Colour grading and colour correction is an essential part of the filmmaking process that is often overlooked. For our film ‘Colton’s Big Night’ we were fortunate enough to have the film graded at Molinare, where the ‘Kings Speech’ was graded – How cool is that? However, don’t feel disheartened if you don’t know anyone there that can do the grade for you.
You can do it as long as you (are not colour blind and) have the enthusiasm! You don’t have to have state of the art equipment or years of training to get good results, it can all my done on your laptop in your bedroom with a bit of research and practice.
The purpose of colour correction is to make a scene look like it was shot in the same moment, despite it being filmed over several hours or days. The director of photographer will try and make
the shots in a scene as seamless as possible. However the always changing sun may have crept behind a cloud or a light may have been moved between shots so the look will undoubtedly be different,
if only subtly. This is when the grader will adjust the light levels to match the shots in a scene so that it feels like it’s one continuous take.
The purpose of colour grading is to give the film a certain ‘look’ that will enhance the emotions in a scene. For example adding blue tones will enhance the coldness and orange will enhance the warmth. Adding colour tones to a scene can help tell your story in many different ways. For example in the Matrix, there are two worlds: ‘the Matrix’, which has a green tinge and ‘the real world’, which looks more naturalist and slightly cold. The green makes ‘the Matrix’ feel false and mechanical while the cold naturalist colours makes ‘the real world’ feel regular combined with a sense of loss.

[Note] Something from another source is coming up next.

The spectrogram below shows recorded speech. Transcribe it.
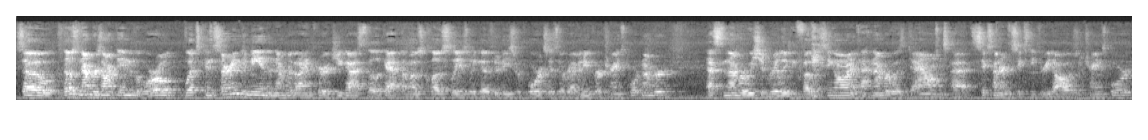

Colour grading can also involve isolating a colour while making everything else black and white, like in "Schindlers List", with the girl in the red coat. Blurring or darkening the edges of an image, which is called a vignette, will draw the viewers attention to the center of frame. Bringing out the brightness of selected areas in a frame and adding grain or pixilation to a scene will give a ‘real’ or ‘old fashioned’ feel to the film. However if you’re just starting out I would recommend keeping things simple and not get carried away with the ‘cool’ and ‘exciting’ effects. An important question to ask yourself before adding any colour grading effects is why am I doing this? How will this benefit the telling of the story?
A great way to practice the skills needed for colour grading is editing photos, this will help give you an understanding of how you can enhance the look and feel of an image by purely changing the colour, contrast, brightness and saturation. Once you’re feeling confident in the photo arena, go onto moving images. There’s lots of brilliant software out there, if you have a mac I’d recommend using ‘Colour’ (before it was merged with ‘Final Cut X’), if you have a PC I’d recommend ‘Magic Bullet’. If you’re not able to get your hot little hands on any of these sweet pieces of software, not to worry, most editing software these days have grading plugins built into them which will allow you to perfect your master piece!
Below are a few tutorials and tips to get you excited and show you the endless possibilities. Remember if you get stuck there’s always an answer – just Google it or ask a filmmaking friend. I look forward to watching your wonderful entries and good luck!
Tips for HD Colour Correction:
Colour Grading in Premiere Pro:
Colour Grading Tutorial – Sunset Look: